Glossy financial planning brochures with couples in their mid-50s riding a sailboat notwithstanding, this is simply an unrealistic expectation for many households. Given our increasing life expectancy, accumulating enough money in 35 to 40 years of working to sustain us for the remainder of our lives is no easy task.
To put this into perspective, if you take out 5 percent from a diversified portfolio each year, you stand a 58 percent chance of running out of money within 30 years of retirement.
After all, anyone taking withdrawals during the 2008 housing crisis would have a dramatically different outcome than investors who retired in 2009 and lived off market returns in the beginning of retirement. Volatility matters. This would suggest that you need $2,000,000 saved to generate $100,000 in annual income.
It's also worth mentioning that distributions from retirement accounts are subject to ordinary income taxes. In other words, there's a fair chance that a great many savers — unless they make lifestyle sacrifices or wiser investment decisions or have an actual pension — won't be able to maintain their current quality of life once they leave the workforce.
However, for many retirees, saving enough for those golden years is only part of the formula for a good retirement.
The key to achieving an active, satisfying and happy retirement involves more than having adequate savings. It also entails interesting leisure activities, creative pursuits and mental and physical well-being.
Fortunately, there are a number of viable solutions that might address any financial shortfall, including working part-time at something related to your profession. A teacher, for example, might begin a tutoring service and accumulate innovative metrics that validates his or her approach. A scientist may decide to teach an online class at a community college two days a week.
In lieu of brick-and-mortar offices, entire new job niches are being created online with Twitter handles and YouTube channels, so it pays to get creative. Many of us have hobbies or passions during our working careers that can provide both supplemental income and access to a social network of likeminded people.
If you enjoy gardening, consider working part-time at a nursery a few years before leaving your job. Those who prefer bike riding can create a personal training regiment, teach novices about biking and lead groups through trails for a fee.
During the planning phase, you have time to complete any license requirements and build relationships with business owners and centers of influence. Some of us may even consider moving to a state with a lower cost of living. Perhaps renting out and depreciating your residence in a high-cost state subsidizes the mortgage in one with lower income taxes; sometimes it just takes a little imagination.
If meeting new friends in retirement or after relocation is uncomfortable for you, plan a vacation or getaway with three or four other couples who find themselves in a similar financial predicament: reasonable Social Security benefits, a little home equity and not enough savings.
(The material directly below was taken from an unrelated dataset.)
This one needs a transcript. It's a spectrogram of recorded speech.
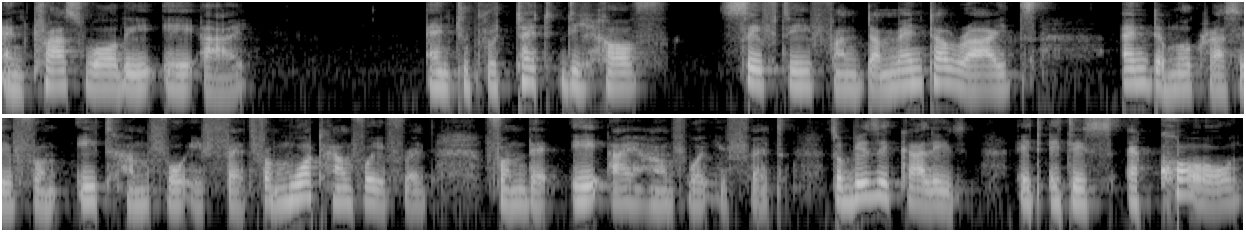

Success in retirement can be defined as waking up in the morning and going to sleep at night and doing exactly what you want in between.
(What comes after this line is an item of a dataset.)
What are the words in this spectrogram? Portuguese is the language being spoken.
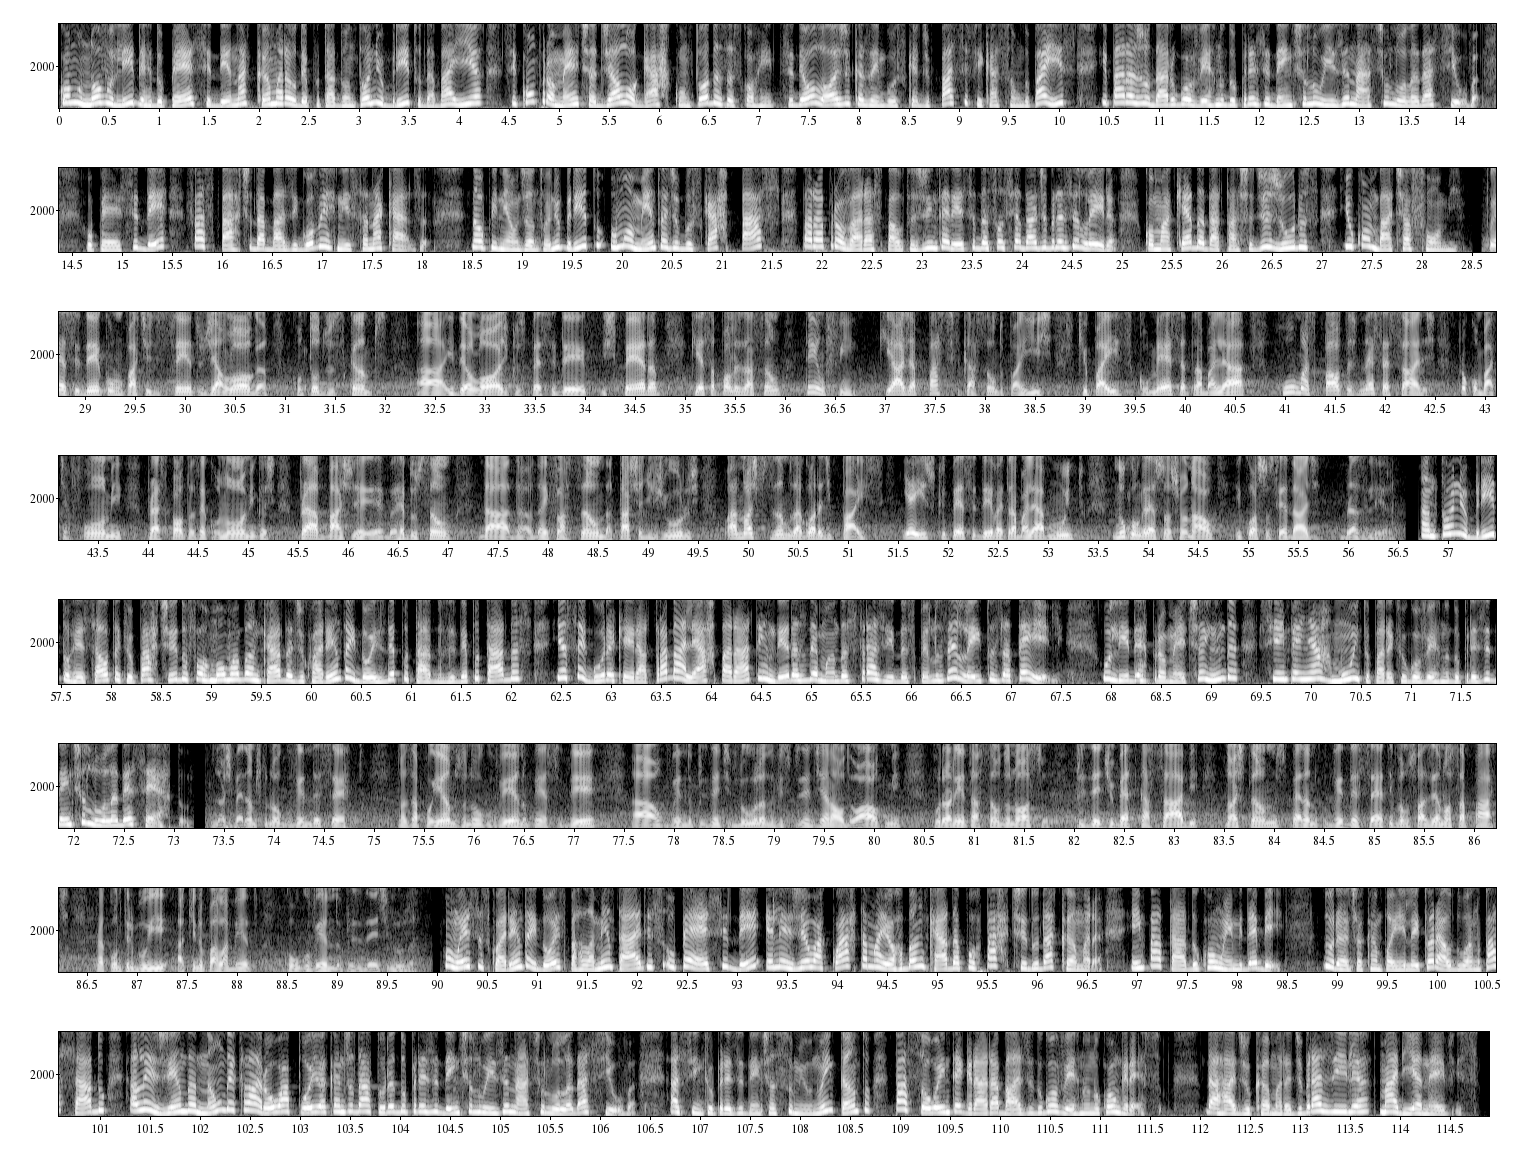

Write down exactly what you want your life to look like during retirement, and develop a plan to make it happen. You might be surprised to learn that retirement planning has more to do with "what you'll be doing" than "how much you'll have to do it with."